Chabris and Simons also use logos and pathos when they write “We recall events easily and often, at least if they are important to us, but only rarely do we find our memories contradicted by evidence, much less take the initiative to check if they are right.” This usage of logos and pathos instantaneously causes the reader to think of memories that may be incorrect, thus we connect as readers to their attribution of ethos and logos in this manner.

The most substantial form of ethos in their column is when Chabris and Simons connect their previous logos mode when they write “…Memory failures that resemble Dr. Tyson’s…have led to false convictions, and even death sentences.” Through this use of ethos, readers are maneuvered into remembering cases they have heard about involving improper convictions, thus validating their claims and positions.

The top readers comments within the NYT are their own reflection of ethos, pathos and logos. Ethos is seen in Neil Degrasse Tyson’s comment as readers attach credibility and authority to his own verified account and comment. The second comment from Keith Dow is a form of logos because although there are elements of satire in his response, he uses quotes from President Bush to validate his position. The final comment from Jacob Sommer is a great example of pathos as his response relates to the articles own points of pathos on the detrimental mistakes that can be made from memory mistakes. I believe that from these reader’s picks we can deduce that perhaps people connect with the rhetorical mode they connected with most within their reading.

I believe that while an editor’s picks section in the comments would be most beneficial, the NYts are treating their reader’s picks section properly by instituting a recommendation tab with every comment.

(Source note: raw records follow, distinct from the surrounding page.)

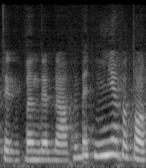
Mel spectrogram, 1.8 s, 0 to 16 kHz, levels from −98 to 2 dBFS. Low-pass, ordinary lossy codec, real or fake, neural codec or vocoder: 14.4 kHz; MP3, 96 kbps; fake; autoencoder, 48 kHz, 32 numbers a frame, DAC-VAE, trained on Japanese speech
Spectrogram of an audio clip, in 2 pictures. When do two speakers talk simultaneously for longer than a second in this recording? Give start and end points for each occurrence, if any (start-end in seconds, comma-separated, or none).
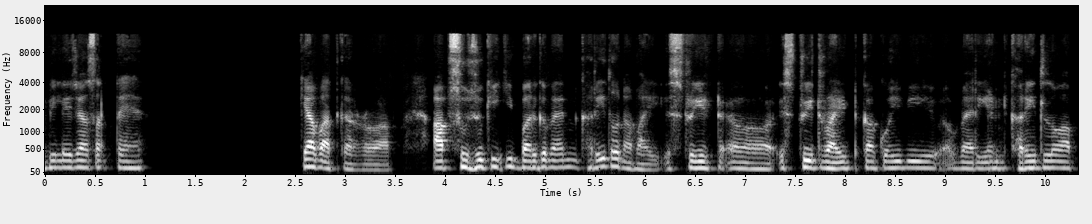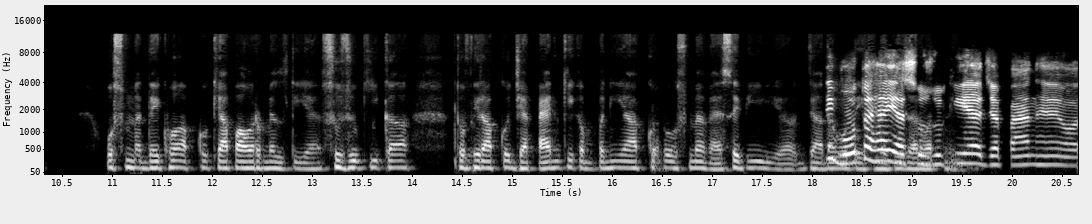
18.1-19.7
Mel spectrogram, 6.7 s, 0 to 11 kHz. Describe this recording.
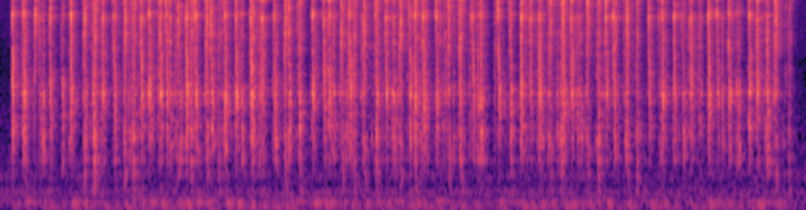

Well-written, clear and concise. Good analysis. Make sure you review the rubric for all the assignments.